Obstacles faced by digital leaders may be putting non-tech organizations at risk
As the battle to implement digitization in non-tech organizations intensifies, Amrop's new report sheds new light on the experiences of C-suite digital leaders on the frontlines of change. Weaknesses emerge in four key areas: organizational context, the attitude of boards, the role itself, and digital leaders’ confidence in their own competencies.
The Organization: Digital leaders have an uphill struggle. 45% report a lack of dynamism and speed.
They are blocked by fragmented, complex organizational structures, difficulty identifying key stakeholders, and a diffuse strategy. Around a third face questions regarding ROI - 50% say the focus is on financials rather than the future, with a general lack of realism or patience. Four digital threats are considered ‘high or extreme’ by one in four: processing data meaningfully, digital risk, regulatory delays and customer frustration.
The Board: Words not met by action: only 33% of digital leaders are truly supported or resourced.
Boards prioritize digitization, say 69% of digital leaders, giving space and listening to their input. However, only a third really agree that their boards assign enough resources, or ensure digital initiatives are put into a process. Only 28% truly believe their boards fully understand the meaning and scope of digital. The focus is (too) often on operations, or the customer interface.
The Role: Care needed beyond the honeymoon. Only 18% of digital leaders get a mentor or coach.
Digital leaders have a good start on joining organizations: 80% encounter an inspiring role profile. Two thirds have an easy decision to join, and are matched (at least on joining) with key stakeholders. But only half really feel well-informed by their onboarding process, or helped to have a quick impact. And only one in five receives a senior mentor or coach.
The Competencies: Digital leaders generally confident.

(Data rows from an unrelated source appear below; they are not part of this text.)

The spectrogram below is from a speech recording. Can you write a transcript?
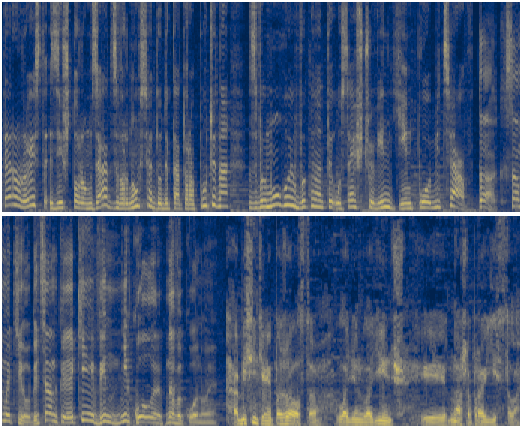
терорист зі штормом Z звернувся до диктатора Путіна з вимогою виконати усе, що він їм пообіцяв. Так, саме ті обіцянки, які він ніколи не виконує. Объясните мне, пожалуйста, Владимир Владимирович и наше правительство,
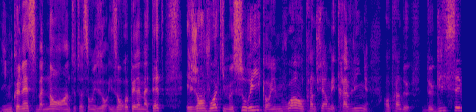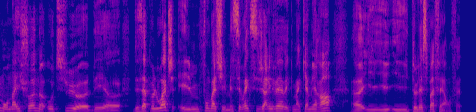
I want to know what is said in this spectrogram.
ils me connaissent maintenant, hein, de toute façon, ils ont, ils ont repéré ma tête. Et j'en vois qui me sourient quand ils me voient en train de faire mes travelling, en train de, de glisser mon iPhone au-dessus euh, des, euh, des Apple Watch et ils me font bâcher. Mais c'est vrai que si j'arrivais avec ma caméra, euh, ils, te laissent pas faire en fait.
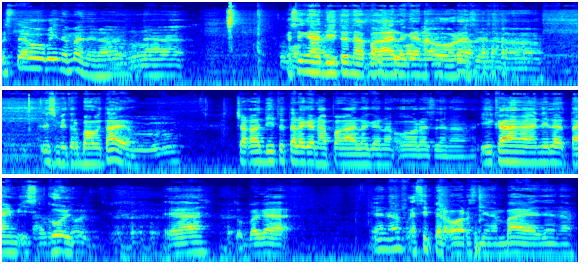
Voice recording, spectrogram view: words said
basta okay naman, ano? Na, kasi nga dito napakalaga ng oras, ano? At least may trabaho tayo. Hmm. Tsaka dito talaga napakalaga ng oras, ano? Ika nga nila, time is gold. Yeah, kumbaga, yan no? kasi per oras din ang bayad, ano?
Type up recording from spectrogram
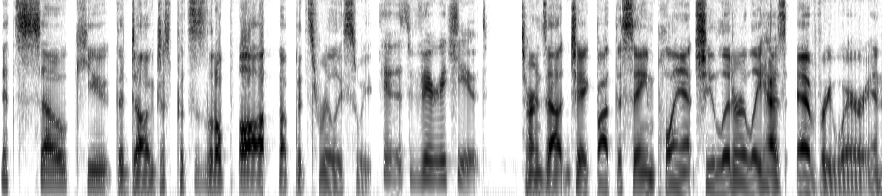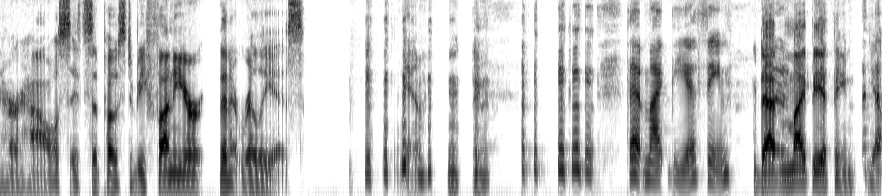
It's so cute. The dog just puts his little paw up. It's really sweet. It was very cute. Turns out Jake bought the same plant she literally has everywhere in her house. It's supposed to be funnier than it really is. Yeah. that might be a theme. that might be a theme. Yeah.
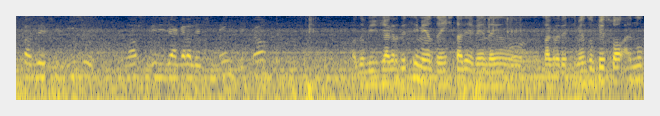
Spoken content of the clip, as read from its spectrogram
Vou fazer esse vídeo, nosso vídeo de agradecimento então. Fazer um vídeo de agradecimentos, a gente tá devendo aí uns agradecimentos. Um pessoal, no,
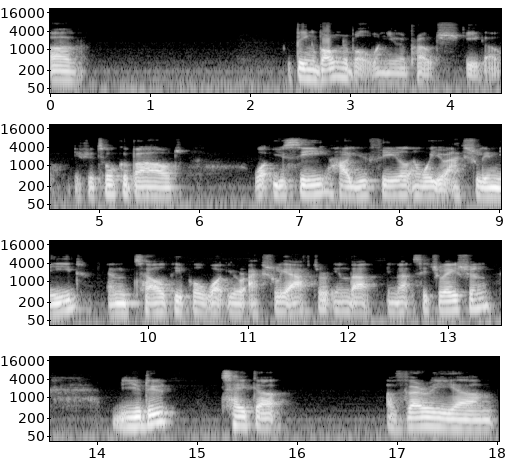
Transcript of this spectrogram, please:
of being vulnerable when you approach ego. If you talk about what you see, how you feel, and what you actually need, and tell people what you're actually after in that in that situation, you do take a a very um,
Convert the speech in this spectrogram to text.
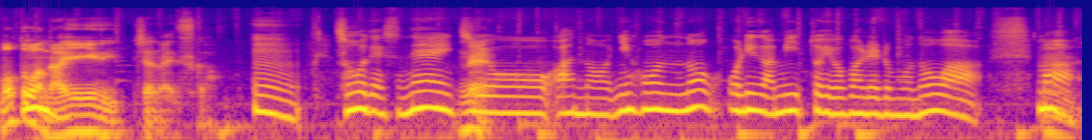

But only 26% are fully up to date with security.
Amrop has built the core skillset for Chief Digital Officers and equivalents into a Digital Competency Model, comprising 4 dimensions and 16 indicators. Inviting C-suite digital leaders to self-rate reveals 13 areas in which under 40% feel fully confident. And only one in four feel fully competent or confident in four key digital areas: defining commercial performance indicators, risk management, talent management and security.
“This report highlights the pressure points of digital transformation in non-tech organizations,” said Job Voorhoeve, Leader of Amrop’s global Digital Practice. “In a confusing arena, these insights will enable boards and digital leaders to identify clear avenues for action.”
About the study
159 C-suite digital leaders from mainly EMEA countries and multiple sectors responded to an in-depth survey: Digitization on Boards, 3rd Edition. 53% had a global span of control. 90% identified as Chief Digital Officer, Chief Technology Officer, Chief Information Officer, Chief IT Officer, or Independent Board Member/NED.
Read the report here.
Amrop advises organizations in the domains of Executive Search, Board and Leadership Services. With over 60 offices around the world, Amrop supports companies in identifying and positioning ‘Leaders For What’s Next’: top talent, adept at working across borders in markets around the world.